You really want it to rotate. You're going to end up with one contaminated streak under the head.

I would think a coffee filter would work pretty good for this. Just cut it round with a scissors and cut
the inner hole with a hobby knife

giobbi
July 18th, 2014, 01:24 PM
I wonder if a clean round coffee filter might do the same job.

since you didn't put a smile, I'm not sure if you're serious or not ;-)

Serious answer: the laser copy paper is enough smooth to avoid damages; a rougher material could catch and break the thin foil where the head is mounted.

giobbi
July 18th, 2014, 01:30 PM
You really want it to rotate. You're going to end up with one contaminated streak under the head.

Of course you must to change the paper at every cleaning (I realized I didn't write this detail in my guide, but I will add it soon).
And you need to repeat the cleaning until the paper is clean.
And this method is just for heads that aren't too dirty.

The disk tends to be "glued" to the sleeve by the alcohol, so it could be hard to make the disk to spin. At least, with a paper disk the result isn't good (of course it was my first test).

Chuck(G)
July 18th, 2014, 02:06 PM
No I was serious. A coffee filter is more porous than a sheet of paper. The problem that I have with ordinary white bond/laser copy paper is that it often has additives to increase the whiteness, such as titanium dioxide.

I believe that the original cleaning disks were nonwoven spunbond polyester mat, today used in roofing materials and such. Unfortunately, I don't know where one could buy small quantities of the stuff.

Stone
July 18th, 2014, 02:32 PM
Since the real thing is still readily available I can't see wasting all that time and energy re-inventing the wheel. No pun intended! :-)

Caluser2000
July 18th, 2014, 02:48 PM
Well it seems the op doesn't have any readily available and made do with what he had on hand. Looks like it worked.

Ole Juul
July 18th, 2014, 03:20 PM
Well it seems the op doesn't have any readily available and made do with what he had on hand. Looks like it worked.
And kudos to him for making do. Project completed ahead of time and under budget. One can't say that very often. :)

amadama
July 18th, 2014, 03:56 PM
This sounds quite ingenious.
I will try this out on a known dirty Commodore 1541 disk drive.
Muito obrigado!
Alex

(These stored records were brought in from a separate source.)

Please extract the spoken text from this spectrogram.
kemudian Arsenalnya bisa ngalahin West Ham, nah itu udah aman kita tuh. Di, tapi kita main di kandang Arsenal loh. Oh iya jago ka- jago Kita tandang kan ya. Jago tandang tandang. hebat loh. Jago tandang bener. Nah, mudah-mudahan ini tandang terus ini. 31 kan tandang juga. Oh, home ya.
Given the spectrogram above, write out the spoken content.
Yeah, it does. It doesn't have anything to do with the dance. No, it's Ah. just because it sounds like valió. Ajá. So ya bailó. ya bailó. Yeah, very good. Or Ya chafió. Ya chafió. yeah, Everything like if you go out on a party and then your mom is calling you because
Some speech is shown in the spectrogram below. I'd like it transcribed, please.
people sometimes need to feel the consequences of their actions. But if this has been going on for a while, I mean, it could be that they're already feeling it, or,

RickNel
July 18th, 2014, 05:03 PM
I'm sure this works as described. However, since the head movement is only on one axis, I agree with Chuck that something a little softer and nappier, like the coffee filter paper, would likely give the head a more thorough scrub and also hold more alcohol. Being softer, it might need to be placed on either side of paper to provide the support.

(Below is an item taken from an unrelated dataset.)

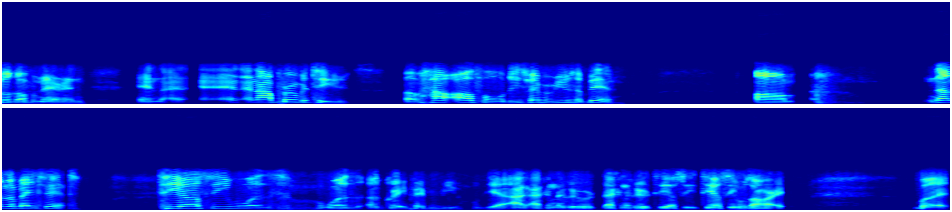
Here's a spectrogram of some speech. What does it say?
we'll go from there and and and and I'll prove it to you of how awful these pay per views have been. Um, none of them made sense. TLC was was a great pay per view. Yeah, I, I can agree with I can agree with TLC. TLC was alright, but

Another thought - instead of discarding the original cleaning linings from the sacrificed floppy, why not re-orient those linings to present a surface in the head aperture for the head-cleaning function?

Rick

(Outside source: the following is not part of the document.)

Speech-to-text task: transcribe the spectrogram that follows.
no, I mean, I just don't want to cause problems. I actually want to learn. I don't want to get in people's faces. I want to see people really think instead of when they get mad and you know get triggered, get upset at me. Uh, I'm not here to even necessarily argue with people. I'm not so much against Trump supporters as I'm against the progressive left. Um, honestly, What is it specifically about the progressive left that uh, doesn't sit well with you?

giobbi
July 18th, 2014, 06:21 PM
Since the real thing is still readily available I can't see wasting all that time and energy re-inventing the wheel. No pun intended! :-)

Well, simply I needed one and I hadn't, so I chose the DIY way (I love DIY ^_^ ). Time and energy? Five minutes opening a floppy sleeve and cutting a paper, LOL

It worked, it was easy... why not? :-)

@Alex (amadama): I don't know if it will work on a 1541 drive, but it should. If you have some software or basic source code that can move the 1541 heads back and forth, I'm really interested in that (I have some 1541 and soon or later they will need a good cleaning) :D

luvit
July 19th, 2014, 06:15 AM
bravo.. this is something i've always wondered if it would work, but never had the backbone to try because i didn't have the time or money to deal with damages.. so if i didn't have a disk cleaner, out came the q-tips.
i've typically owned disk cleaners and the cleaner texture made me think coffee filter every time i pulled one out.

Stone
July 19th, 2014, 07:18 AM
Everybody who uses floppy drives repeatedly is going to need a disk cleaner sooner or later. It's just the nature of the media being used. That's why I've had and used them for 25 years. Otherwise you might wind up... dead in the water, so to speak.

giobbi
July 26th, 2014, 09:28 AM
I wrote a guide (well, just a couple of instructions), you can find it there: http://www.verrua.org/cleaning_kit_floppy/cleaning_kit_floppy.htm


moved at http://www.verrua.net/cleaning_kit_floppy/cleaning_kit_floppy.htm